*RECORD SET*.
========================================
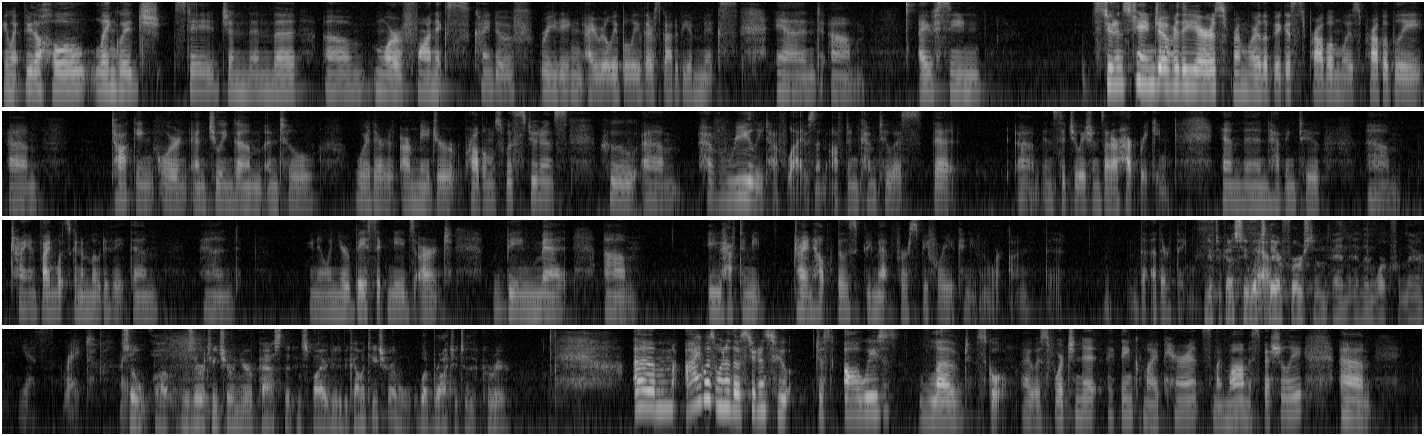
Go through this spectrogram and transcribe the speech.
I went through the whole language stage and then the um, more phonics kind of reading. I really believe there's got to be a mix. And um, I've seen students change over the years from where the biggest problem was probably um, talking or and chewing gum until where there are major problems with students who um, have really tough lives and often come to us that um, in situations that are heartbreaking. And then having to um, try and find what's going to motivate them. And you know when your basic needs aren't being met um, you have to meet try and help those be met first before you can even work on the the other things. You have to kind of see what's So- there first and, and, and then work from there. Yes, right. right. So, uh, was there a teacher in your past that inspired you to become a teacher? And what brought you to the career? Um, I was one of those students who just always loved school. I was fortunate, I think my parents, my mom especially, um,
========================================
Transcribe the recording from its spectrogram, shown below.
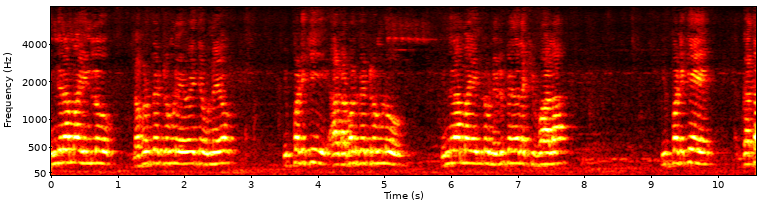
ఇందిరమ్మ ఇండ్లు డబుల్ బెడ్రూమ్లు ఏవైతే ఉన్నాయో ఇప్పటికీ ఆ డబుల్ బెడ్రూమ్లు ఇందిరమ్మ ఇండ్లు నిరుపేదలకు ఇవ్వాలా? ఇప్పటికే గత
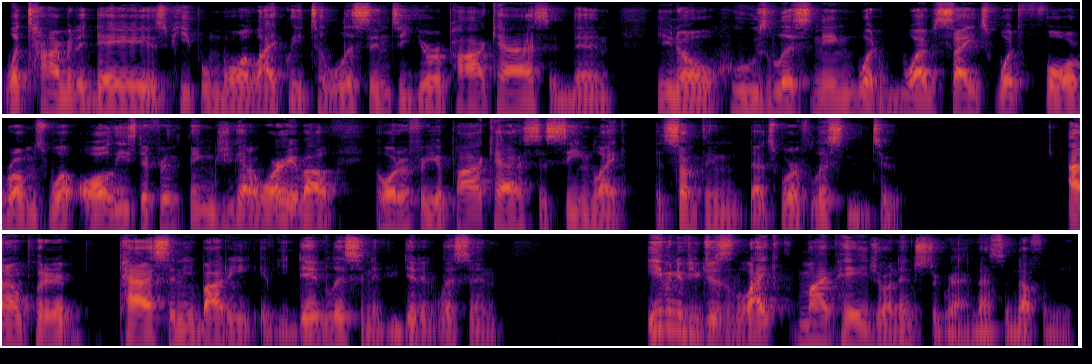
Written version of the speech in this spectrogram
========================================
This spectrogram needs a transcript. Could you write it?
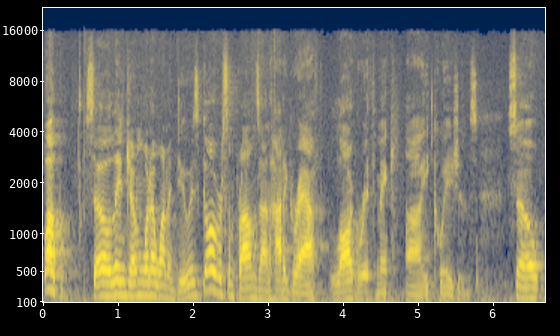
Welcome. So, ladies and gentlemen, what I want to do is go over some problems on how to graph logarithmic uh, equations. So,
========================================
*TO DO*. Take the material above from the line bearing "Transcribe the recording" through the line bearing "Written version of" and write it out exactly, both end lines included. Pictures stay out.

*RESPONSE TO THE TASK*.
Transcribe the recording from its spectrogram, shown below.
ఇందిరమ్మ ఇండ్లు డబుల్ బెడ్రూమ్లు ఏవైతే ఉన్నాయో ఇప్పటికీ ఆ డబుల్ బెడ్రూమ్లు ఇందిరమ్మ ఇండ్లు నిరుపేదలకు ఇవ్వాలా? ఇప్పటికే గత
Written version of the speech in this spectrogram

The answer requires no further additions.